ROTC Cadet Finishes First

by Edward Carpenter

University of San Francisco Army Reserve Officer Training Corps cadet Andrew Chung finished at the top of his class of 450 fellow cadets from across the nation during Operation Warrior Forge this summer.

Chung, a senior history major, overcame injuries and the elements to finish ahead of his competition. While sleeping outside on separate occasions during the training, he suffered two serious spider bites, including one from a Brown Recluse. Still, he persevered during the month-long leadership and war games training.

“I just sucked it up and realized this was a month that could decide my future,” said Chung, whose face ballooned from the first, unidentified, spider bite and who, later, had to be hospitalized for five hours as a result of the Recluse bite.

But, overcoming injuries wasn’t his toughest challenge during Warrior Forge. That was trying to lead a team of “chiefs” with too few subordinates. “The key was to find a balance; to know when to sacrifice my opinion,” Chung said. “Teamwork was key.”
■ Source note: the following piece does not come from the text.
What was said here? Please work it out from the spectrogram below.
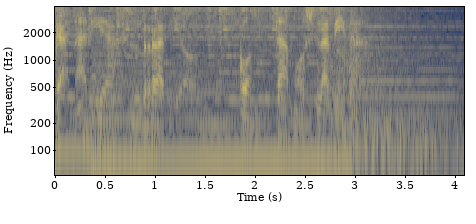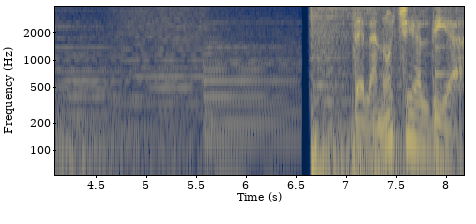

Being acknowledged as the top-performing cadet in a regiment is a significant achievement and places Chung among the apex of Army ROTC cadets in the nation, according to Jeremy O’Bryan, U.S. Army Cadet Command public affairs officer at Ft. Lewis, Washington, where Warrior Forge was held.

“I just took it as blessing,” said Chung, about earning the No. 1 ranking in his class. “But, I’m nothing special. It’s a team thing. God blessed me and gave me a terrific team.”

Warrior Forge, intended to prepare cadets to be Army lieutenants, tested everything he had learned in ROTC, from physical fitness, leadership, and decision making to situational battle drills intended to imitate Iraq, Chung said.

After Warrior Forge graduation July 23, Chung returned home for just five days before heading to the U.S. Army’s challenging airborne parachute school at Ft. Benning, Georgia. The three-week airborne course, which puts cadets through a grueling training regimen and hones their skills for safely parachuting in full combat gear, is highly coveted.

Cadets are trained alongside regular military personnel from various branches, allowed to wear their “wings” after graduation, and often become mentors to younger cadets once they’re back on campus. In addition, airborne training helps build a cadet’s resume, potentially opening the door to further training in air assault, mountain warfare, special operations, and other specializations.

For him, jumping out of an airplane the first time wasn’t scary, Chung said. There were too many procedures running through his mind to allow that to creep in. Before he knew it, he was in the air barreling toward Earth.

“When my parachute opened up, it literally felt like God was holding me up,” Chung said. “It was the most peaceful feeling.”